Monday, September 23, 2013

TouchID defeated: what does it mean?

Apple's Touch ID sensor has been defeated. What does this mean?

First of all, it means Nick Depetrillo and I were wrong. We claimed it'd be harder. We assumed that a higher resolution sensor wouldn't be so simply defeated with just a higher resolution camera. We bet money. We lost (and Starbug of the CCC won).

Many people claim this hack is "too much trouble". This is profoundly wrong. Just because it's too much trouble for you doesn't mean it's too much trouble for a private investigator hired by your former husband. Or the neighbor's kid. Or an FBI agent. As a kid, I attended science fiction conventions in costume, and had latex around the house to get those Vulcan ears to look just right. As a kid, I etched circuit boards. This sort of stuff is easy, easy, easy -- you just need to try.

At the same time, it doesn't mean Touch ID is completely useless. Half the population doesn't lock their phone at all because it's too much trouble entering a 4 digit PIN every time they want to use it. If any of them choose to use Touch ID security instead of no security, then it's a win for security.

There are also some ways around the hack. Use your ring finger or pinky finger instead. You don't use these fingers to navigate your phone, so these prints won't be on your phone. These are also the most difficult and unlikely prints to retrieve from other surfaces, like beer glasses.

So here are the four lessons:

1. security experts can be wrong
2. don't believe the security assurances from vendors
3. bad security is still better than no security
4. knowledge is your best defense: understand this hack and how to use your pinkie finger instead


Ed Hurtley said...

This worries me, too. They made it sound like it was much more than "reading the physical image of your finger print".

Oh well, marketing strikes again.

Kirsch said...

3. bad security is still better than no security

This isn't entirely true. The biggest drawback of bad security is that it can make an ill-informed person believe he's secure, thus forgoing good security.
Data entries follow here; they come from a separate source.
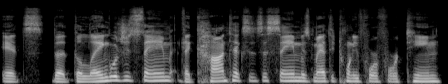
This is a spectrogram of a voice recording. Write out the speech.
it's the, the language is the same, the context is the same as Matthew 24 14.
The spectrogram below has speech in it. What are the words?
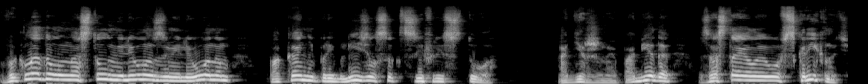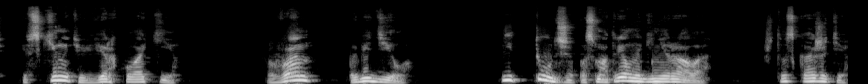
Выкладывал на стол миллион за миллионом, пока не приблизился к цифре сто. Одержанная победа заставила его вскрикнуть и вскинуть вверх кулаки. Ван победил. И тут же посмотрел на генерала. «Что скажете?»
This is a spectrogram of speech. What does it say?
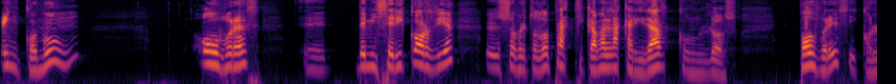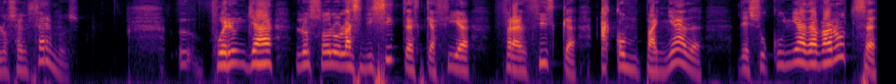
en común obras eh, de misericordia, eh, sobre todo practicaban la caridad con los pobres y con los enfermos. Eh, fueron ya no sólo las visitas que hacía Francisca acompañada de su cuñada Vanozza,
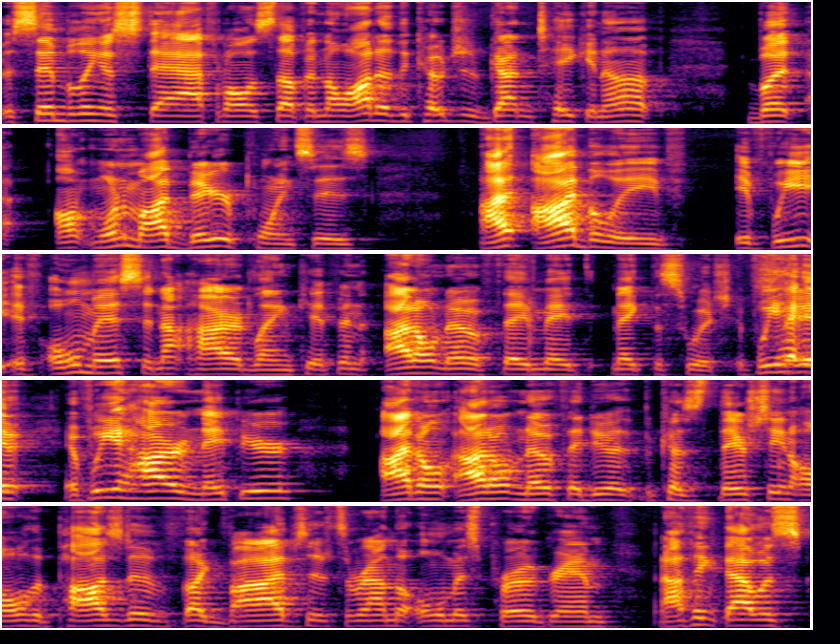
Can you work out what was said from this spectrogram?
assembling a staff and all this stuff, and a lot of the coaches have gotten taken up. But on, one of my bigger points is, I I believe. If we if Ole Miss had not hired Lane Kiffin, I don't know if they made make the switch. If we had, if, if we hired Napier, I don't I don't know if they do it because they're seeing all the positive like vibes that's around the Ole Miss program, and I think that was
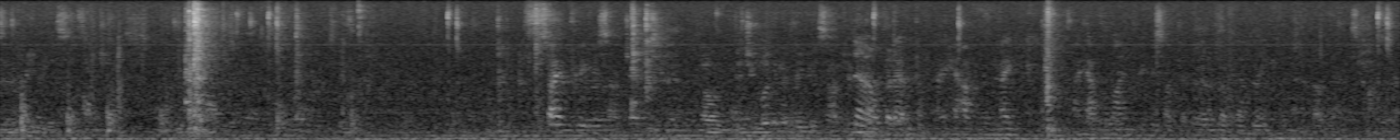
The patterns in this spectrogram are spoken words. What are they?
No, the previous object. So previous object. Oh, did you look in the previous object? No, but I'm, I have, I, I have the line previous object, and above that link, and then above that is context.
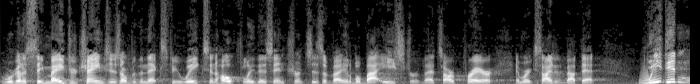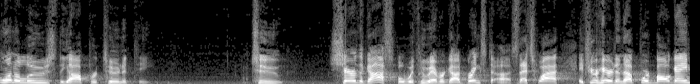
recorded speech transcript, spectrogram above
we're going to see major changes over the next few weeks, and hopefully, this entrance is available by Easter. That's our prayer, and we're excited about that. We didn't want to lose the opportunity to share the gospel with whoever God brings to us. That's why, if you're here at an upward ball game,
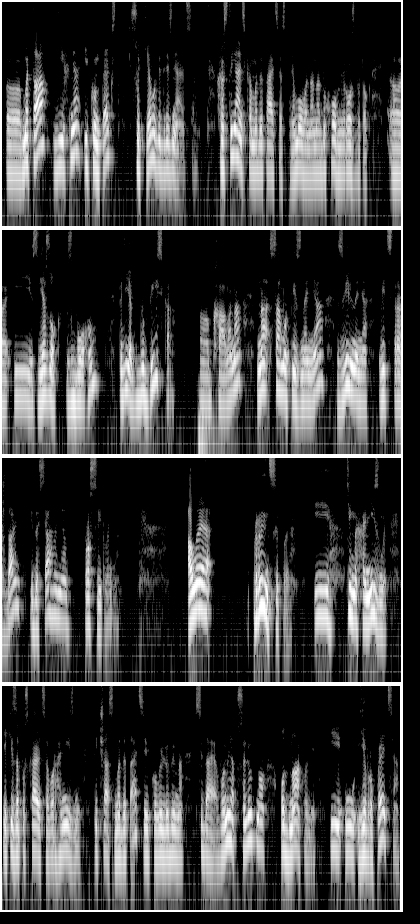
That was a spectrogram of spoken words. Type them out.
Е, Мета їхня і контекст суттєво відрізняються. Християнська медитація спрямована на духовний розвиток е, і зв'язок з Богом, тоді як буддийська е, бхавана на самопізнання, звільнення від страждань і досягнення просвітлення. Але принципи і ті механізми, які запускаються в організмі під час медитації, коли людина сідає, вони абсолютно однакові і у європейця,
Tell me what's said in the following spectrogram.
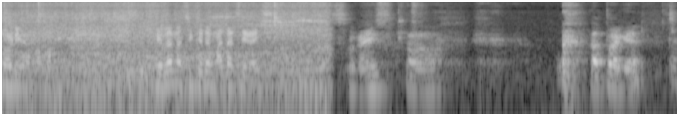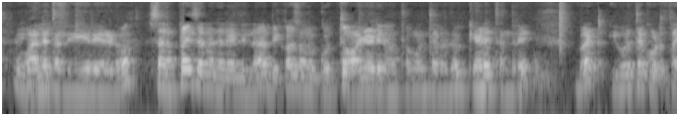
ನೋಡಿ ನಮ್ಮಮ್ಮ ಎಲ್ಲನ ಸಿಕ್ಕಿದ್ರೆ ಮಾತಾಡ್ತೀವಿ ಗೈಸ್ ಸೊ ಗೈಸ್ ಅಪ್ಪಗೆ ವಾಲೆ ತಂದಿದ್ದೀರಿ ಎರಡು. ಸರ್ಪ್ರೈಸ್ ಅನ್ನೋದರ ಏನಿಲ್ಲ ಬಿಕಾಸ್ ಅವ್ರಿಗೆ ಗೊತ್ತು ಆಲ್ರೆಡಿ ನಾವು ತಗೊಂತ ಇರೋದು, ಕೇಳೇ ತಂದ್ರಿ. ಬಟ್ ಇವತ್ತೇ ಕೊಡ್ತಾ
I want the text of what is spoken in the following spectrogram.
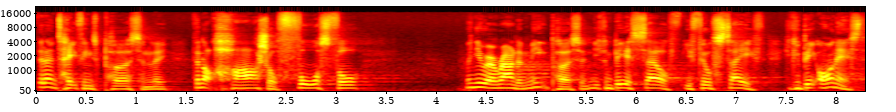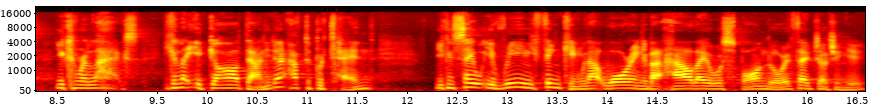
They don't take things personally. They're not harsh or forceful. When you're around a meek person, you can be yourself. You feel safe. You can be honest. You can relax. You can let your guard down. You don't have to pretend. You can say what you're really thinking without worrying about how they will respond or if they're judging you.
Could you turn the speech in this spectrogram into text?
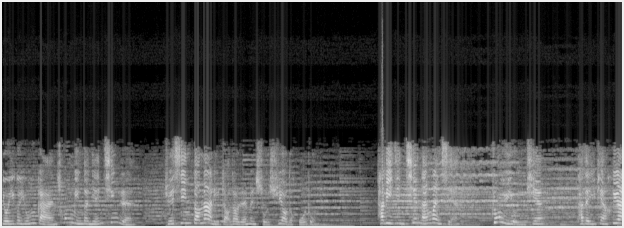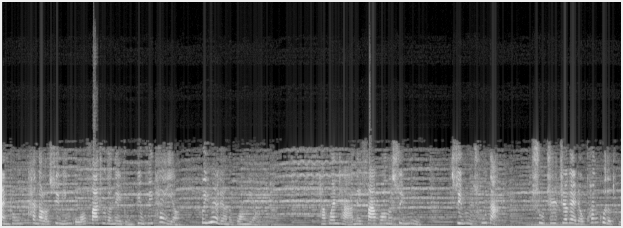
有一个勇敢聪明的年轻人，决心到那里找到人们所需要的火种。他历尽千难万险，终于有一天，他在一片黑暗中看到了岁明国发出的那种并非太阳和月亮的光亮。他观察那发光的岁木。碎木粗大，树枝遮盖着宽阔的土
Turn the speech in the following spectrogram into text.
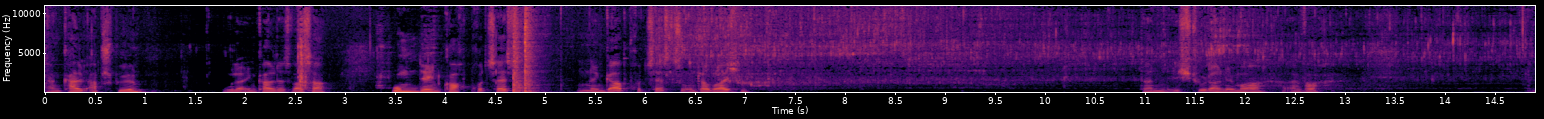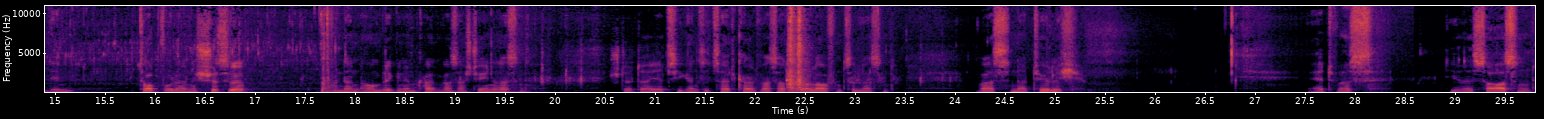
dann kalt abspülen oder in kaltes Wasser, um den Kochprozess, um den Garprozess zu unterbrechen. Dann, ich tue dann immer einfach den Topf oder eine Schüssel und dann einen Augenblick in dem kalten Wasser stehen lassen, statt da jetzt die ganze Zeit kalt Wasser drüber laufen zu lassen, was natürlich etwas die Ressourcen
In the Touch ID case, security is improved, because it's replacing no security at worse, or a weak four digit pin at best. Ok, I guess there's three guys in the world who really know and carry very sensitive stuff who use a long pass phrase. Those three can keep using a pass phrase.

It's all about striking a balance and adding security while I keeping hassle to a minimum. Touch ID is a huge success in this regard.

Ruud Noorhoff said...

It seems what Apple was aiming for is something as convenient as no PIN or password, but (in many cases, a bit) safer than PIN.
They are calling it 'very secure' which could be true enough depending on what you compare it to. It's not what security experts would call 'very secure'. It would be nice if everybody knew how (in)secure it actually is, but that is just not going to happen.

I'm also wondering, if Apple is not outright lying about the sensor, it should be able to do more. Maybe Apple went for the convenience option first and will add a high security option, requiring longer scan times, later.